  • Online publication date: October 2018

Chapter I - Background on the Conflict in the Former Yugoslavia

Summary

INTRODUCTION

The break-up of the Socialist Federal Republic of Yugoslavia (SFRY) and the resulting armed conflict occurred in stages, but it was really a single conflict that evolved in fits and bursts. The complex facts and circumstances underlying the conflict can be understood best by looking at the totality of factors that caused the conflict. World War II and post-World War II events were particularly relevant. Even more relevant were the political circumstances that caused the dissolution of the federal state and the competing claims of the different ethnic regions. The role of politics and the military in events preceding and following the dissolution of the SFRY were also relevant. The strategies and tactics employed in the conflict by the “warring factions” were largely the consequences of these factors and of other political, ethnic and strategic considerations. Notwithstanding the interrelated nature of the conflict and its genesis, it is useful to examine the conflict in its various stages and as between the different protagonists.
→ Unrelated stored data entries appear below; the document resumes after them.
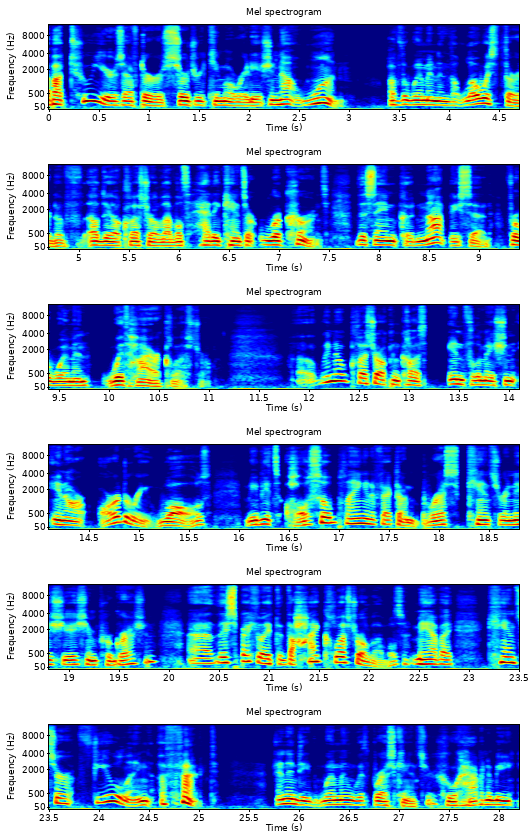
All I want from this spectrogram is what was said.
About two years after surgery chemoradiation, not one of the women in the lowest third of LDL cholesterol levels had a cancer recurrence. The same could not be said for women with higher cholesterol. Uh, we know cholesterol can cause inflammation in our artery walls. Maybe it's also playing an effect on breast cancer initiation progression. Uh, they speculate that the high cholesterol levels may have a cancer-fueling effect. And indeed, women with breast cancer who happen to be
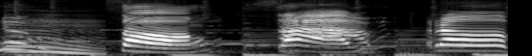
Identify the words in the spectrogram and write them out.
หนึ่งสองสามเริ่ม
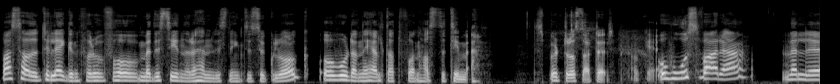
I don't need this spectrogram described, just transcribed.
hva sa du til legen for å få medisiner og henvisning til psykolog, og hvordan i hele tatt få en hastetime? Spurte rådstarter. Okay. Og hun svarer veldig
By examining its different components, one can achieve a better understanding of its singularity and diversity.

In Slovenia, the conflict lasted from 27 June to 7 July 1991, in Croatia from 22 July 1991 to 3 January 1993, and in Bosnia and Herzegovina (BiH) from 4 April 1992 to the signing of the Dayton Peace Agreement on November 21, 1995. The conflict involved fighting between republics that declared their independence, and within these republics, among different ethnic and religious groups, with external support from one or the other of the states involved. Moreover, the conflict saw the widespread participation of civilians as combatants. These civilians sometimes acted as combatants in paramilitary forces and militias, at other times as agents of paramilitary forces, local civilian officials or national governments, and at still other times, civilian participation in the conflict appeared to have been spontaneous.
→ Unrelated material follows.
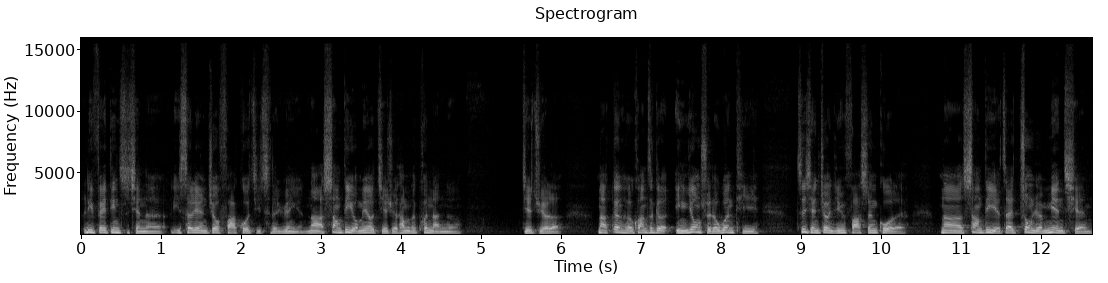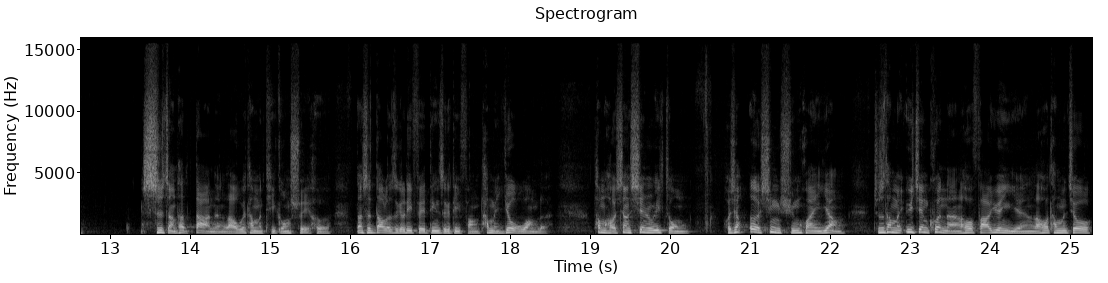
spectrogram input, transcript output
利非丁之前呢，以色列人就发过几次的怨言。那上帝有没有解决他们的困难呢？解决了。那更何况这个饮用水的问题，之前就已经发生过了。那上帝也在众人面前。施展他的大能，然后为他们提供水喝。但是到了这个利菲丁这个地方，他们又忘了，他们好像陷入一种好像恶性循环一样，就是他们遇见困难，然后发怨言，然后他们就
As the conflict evolved there were six warring factions and 86 paramilitary groups, many of whom engaged in contraband and organized crime activities. The warring factions pursued essentially political goals, but they also engaged in parallel organized crime activities. The warring factions carried high the political flag, which their actions did not necessarily justify. The conflict was further complicated by the establishment of breakaway republics within the newly independent states of BiH and Croatia.